What to work on – Repeat every line of the listing below exactly, minus the pictures.

>>

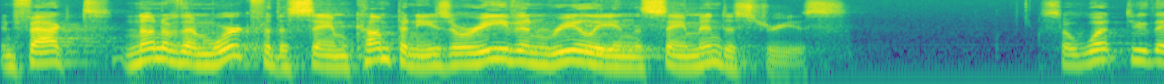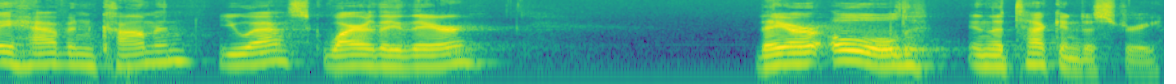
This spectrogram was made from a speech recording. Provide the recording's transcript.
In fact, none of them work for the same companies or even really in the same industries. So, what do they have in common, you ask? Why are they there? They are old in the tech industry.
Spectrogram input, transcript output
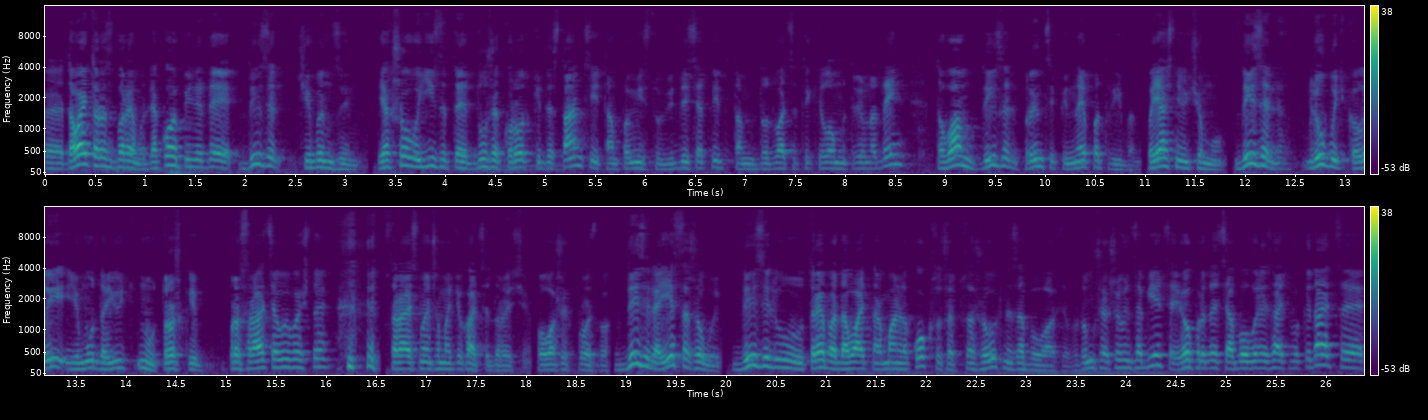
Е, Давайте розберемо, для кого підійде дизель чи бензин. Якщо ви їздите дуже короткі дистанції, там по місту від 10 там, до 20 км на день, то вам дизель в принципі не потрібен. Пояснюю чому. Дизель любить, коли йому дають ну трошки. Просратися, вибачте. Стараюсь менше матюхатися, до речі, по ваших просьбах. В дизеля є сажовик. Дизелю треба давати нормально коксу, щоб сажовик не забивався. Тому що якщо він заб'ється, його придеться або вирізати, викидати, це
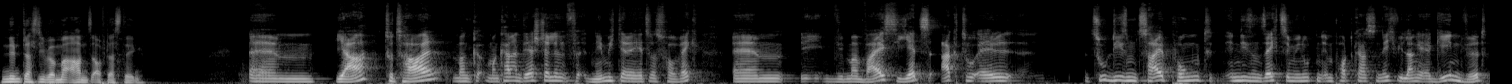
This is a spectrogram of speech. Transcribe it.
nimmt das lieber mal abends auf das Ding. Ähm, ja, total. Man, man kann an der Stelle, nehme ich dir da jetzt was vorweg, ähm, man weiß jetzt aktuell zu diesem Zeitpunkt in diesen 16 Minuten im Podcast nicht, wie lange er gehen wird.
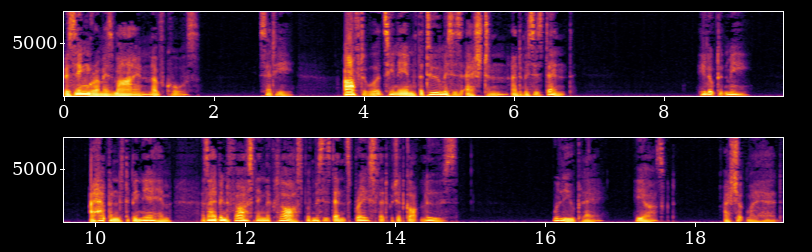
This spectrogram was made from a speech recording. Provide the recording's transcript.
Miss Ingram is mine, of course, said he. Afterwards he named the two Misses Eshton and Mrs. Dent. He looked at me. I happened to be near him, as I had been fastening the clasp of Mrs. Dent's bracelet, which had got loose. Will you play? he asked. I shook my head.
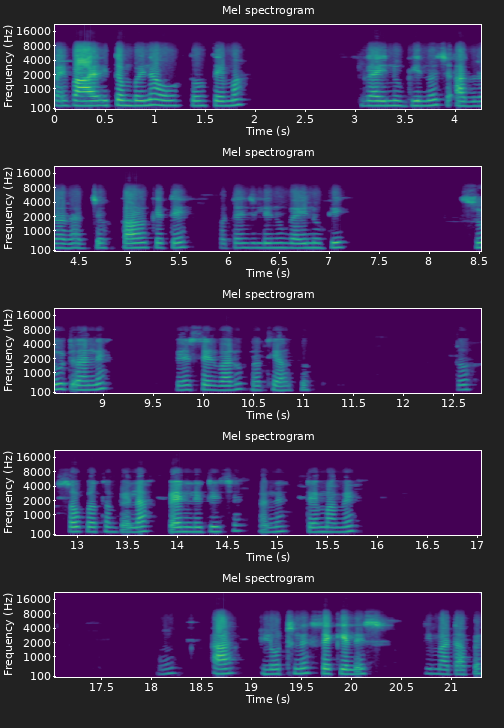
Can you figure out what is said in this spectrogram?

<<

Solution for this problem –
This spectrogram was made from a speech recording. Provide the recording's transcript.
In fact, none of them work for the same companies or even really in the same industries. So, what do they have in common, you ask? Why are they there? They are old in the tech industry.
Spectrogram input, transcript output
Е, Давайте розберемо, для кого підійде дизель чи бензин. Якщо ви їздите дуже короткі дистанції, там по місту від 10 там, до 20 км на день, то вам дизель в принципі не потрібен. Пояснюю чому. Дизель любить, коли йому дають ну трошки. Просратися, вибачте. Стараюсь менше матюхатися, до речі, по ваших просьбах. В дизеля є сажовик. Дизелю треба давати нормально коксу, щоб сажовик не забивався. Тому що якщо він заб'ється, його придеться або вирізати, викидати, це
This is a spectrogram of speech. Transcribe it.
nimmt das lieber mal abends auf das Ding. Ähm, ja, total. Man, man kann an der Stelle, nehme ich dir da jetzt was vorweg, ähm, man weiß jetzt aktuell zu diesem Zeitpunkt in diesen 16 Minuten im Podcast nicht, wie lange er gehen wird.
This spectrogram was made from a speech recording. Provide the recording's transcript.
Miss Ingram is mine, of course, said he. Afterwards he named the two Misses Eshton and Mrs. Dent. He looked at me. I happened to be near him, as I had been fastening the clasp of Mrs. Dent's bracelet, which had got loose. Will you play? he asked. I shook my head.
Can you figure out what is said in this spectrogram?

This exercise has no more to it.